Taking care of young children is messy business! Between diaper changes, runny noses and regular play time, providers are always thinking about sanitation in order to keep their children and themselves from getting sick.
Sanitation practices are woven throughout a lot of different parts of a child care provider’s day, from making sure the center or home is clean and sanitary, to food handling and diaper changing. Every part of the day requires different steps and procedures for effective cleaning.
Hand-washing and Hand Hygiene
Practicing hand-washing and hand hygiene is the most basic step to preventing the spread of germs, and providers and children should wash their hands multiple times throughout the day. Caring for Our Children has recommendations on how providers and children should wash their hands, and when.
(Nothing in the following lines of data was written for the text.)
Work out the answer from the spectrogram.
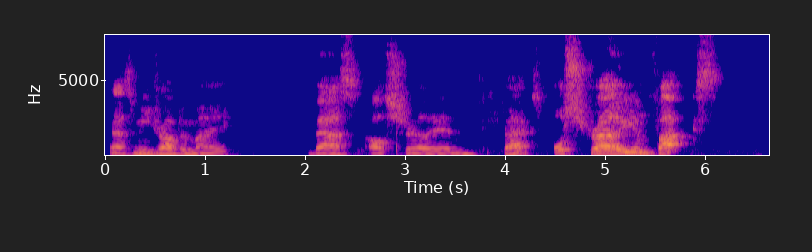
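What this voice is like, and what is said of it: Put-on Australian accent, slightly British. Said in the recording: “That was a little British. ... that was bad. ... That was a fantastic accent.”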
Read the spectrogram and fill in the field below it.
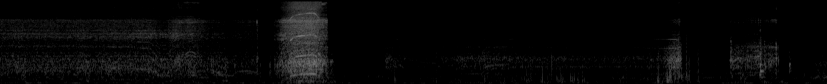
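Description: A power drill bores a hole in the dash of a 5th-gen Toyota 4Runner during a dash mount install, one loud burst lasting under a second, surrounded by quieter handling and rustling noise.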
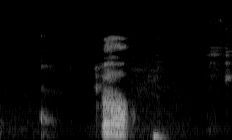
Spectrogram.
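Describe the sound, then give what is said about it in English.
A short, low, voiced burp lasting under half a second, followed by a brief low thump, with a few faint scattered sounds around it. “Sorry, I done a burp.”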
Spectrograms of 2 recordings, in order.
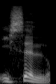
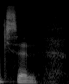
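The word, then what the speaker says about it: Ixelles: dit xl par contre il ya un quartier de bruxelles qu' on ne peut pas dire hissel on dit xl donc moi j'ai choisi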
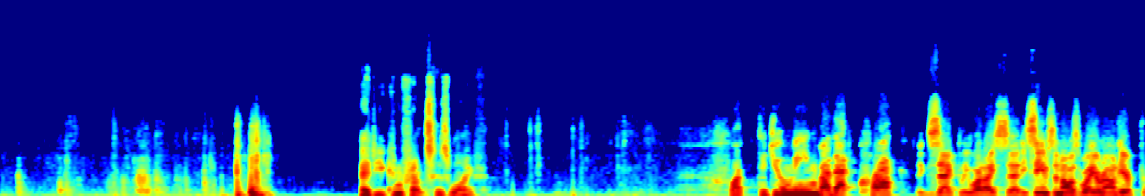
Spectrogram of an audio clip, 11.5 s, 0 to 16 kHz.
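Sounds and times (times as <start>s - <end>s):
shuffles of a man leaving: 0.0s - 2.5s, 5.0s - 6.8s
front door rattling: 1.4s - 2.9s
front door swung shut with a firm thud: 2.1s - 2.9s
speech: 3.6s - 4.9s, 7.3s - 11.4s.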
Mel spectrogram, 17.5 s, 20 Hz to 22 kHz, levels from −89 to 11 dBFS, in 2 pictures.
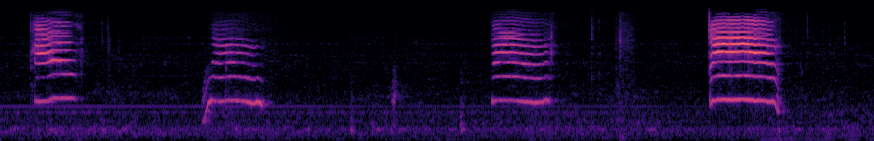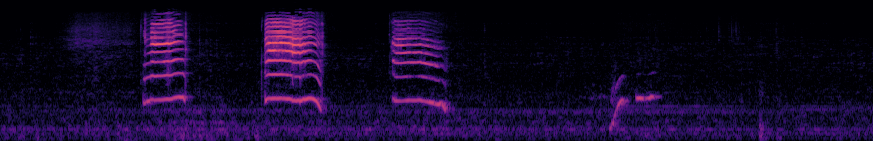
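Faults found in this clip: Noise suppressor misclassifying wanted sound as noise; sound cut by the noise suppressor at 0.0–2.03, 2.66–4.85, 5.55–7.05, 7.83–11.38, 11.99–12.65 and 13.23–17.47 s. Gain pulled down up to about 12 dB for roughly 0.4–1.5 s per stretch, sinking sustained parts and truncating decays.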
The Center for Disease Control and Prevention (CDC) also has a lot of great resources on handwashing:
Diaper Changing and Toileting
Sanitation also plays an important role in diaper changing. If providers don’t follow proper sanitation guidelines during diaper changing, they can spread germs to themselves and all the children in their care very quickly. There are several steps that providers need to follow in order to prevent the spread of disease, including hand washing and hand hygiene before and after changing, and disinfecting the changing table after changing. Try hanging a poster like this in your diapering area to remind staff of the proper procedures.
Providers should make sure that they’re keeping toileting areas clean and sanitary, too. Children and staff need to wash their hands after each bathroom use. Providers also need to clean and disinfect toileting areas using gloves and cleaners/tools that are only for the toileting areas. For more information on environmentally friendly alternatives to harsh chemicals, see our blog post on toxic chemicals in child care programs.
Food Handling, Preparation, and Meal Times
An unsanitary environment for food handling, preparation and meal time can be dangerous, since food can easily go bad or spread germs if not handled properly. Child care providers should be trained on how to handle food so they don’t spread harmful diseases to themselves, other providers or children. Here are some simple steps that providers can take to prevent food poisoning, along with other resources for food safety.
And so much more!
What are other parts of the day that providers should be thinking about sanitation? There are too many to count! CCR&Rs can help providers navigate through this deep topic, and help them include sanitation in all parts of their day. CCR&Rs can look at Caring for Our Children for guidance on writing sanitation policies and procedures, and for best practices.